We have presented our implementation of software automation and integration tools for the collection of high-throughput SAXS data using the Blu-Ice/DCS control system which has made the collection of SAXS data easier, less error prone, more efficient and more reproducible. The Blu-Ice/DCS system was first made available to users in late 2008. In the first full year for which we have statistics (2009) there were 200 eight-hour SAXS shifts during which time 69 external users successfully used Blu-Ice to collect their data. For new users the initial training takes about an hour, at the completion of which they can collect data unsupervised. Although we are able to provide remote automated data collection, and have done so on several occasions, we are currently operating almost entirely in an attended mode whereby beamline scientists or users are physically present while collecting data. Our future goals include increasing the capacity of the sample-loading robot and beginning to integrate data analysis tools so that users receive instant feedback about the quality of the data. Overall we expect that providing software that is robust and also familiar to crystallographic users will encourage joint SAXS and MX experiments. Such hybrid methods are increasingly able to solve critical biological problems, as shown for example by recent results on drought receptor ligand binding (Nishimura et al., 2009 ), DNA double-strand break repair (Williams et al., 2008 , 2009 ; Shin et al., 2003 ), DNA base repair (Bernstein et al., 2009 ), map kinase regulation (Min et al., 2009 ) and reactive oxygen defense enzyme assembly (Shin et al., 2009 ).
We thank the Experimental Support Group at the Advanced Light Source for design and construction of the SIBYLS beamline and Ed Domning for providing the underlying LabVIEW code for controlling many of the beamline motors. We also thank Scott McPhillips, Penjit Moorhead and Jinhu Song from the SMB group at SSRL for sharing the MX Blu-Ice/DCS code and providing feedback on development efforts, and Rob Rambo for helping with figures. X-ray scattering and diffraction technologies and their applications to the determination of macromolecular shapes and conformations at the SIBYLS beamline at the Advanced Light Source, Lawrence Berkeley National Laboratory, are supported in part by the DOE program Integrated Diffraction Analysis Technologies (IDAT) and the DOE program Molecular Assemblies Genes and Genomics Integrated Efficiently (MAGGIE) under Contract Number DE-AC02-05CH11231 with the US Department of Energy.
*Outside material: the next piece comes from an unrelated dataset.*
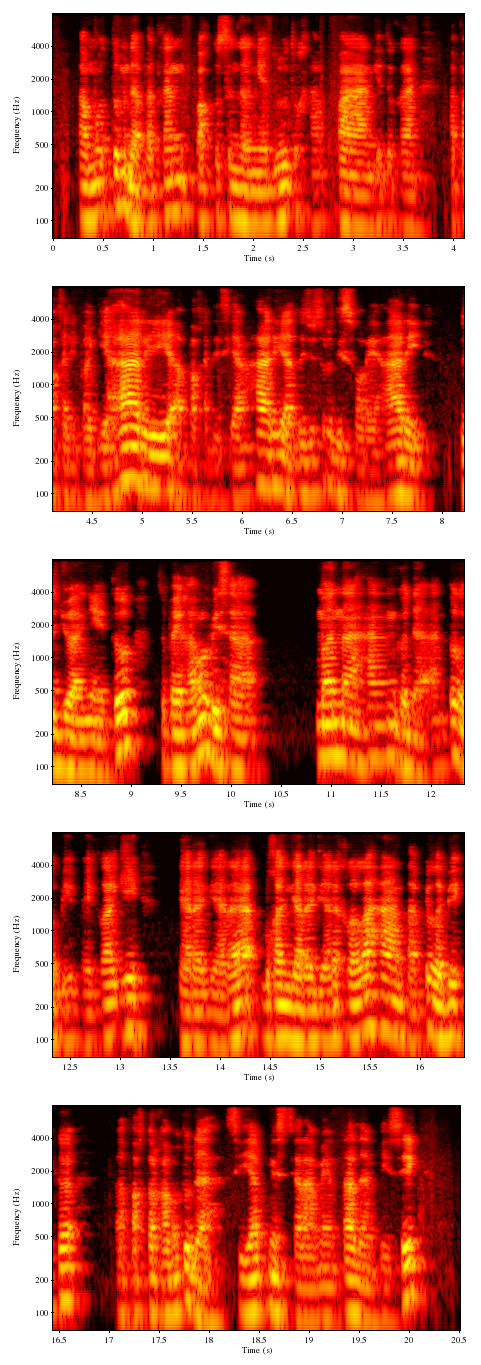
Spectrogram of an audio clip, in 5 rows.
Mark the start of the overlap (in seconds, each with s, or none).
none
Efforts to apply SAXS and crystallography to characterize eukaryotic pathways relevant to human cancers are supported in part by National Cancer Institute grant CA92584.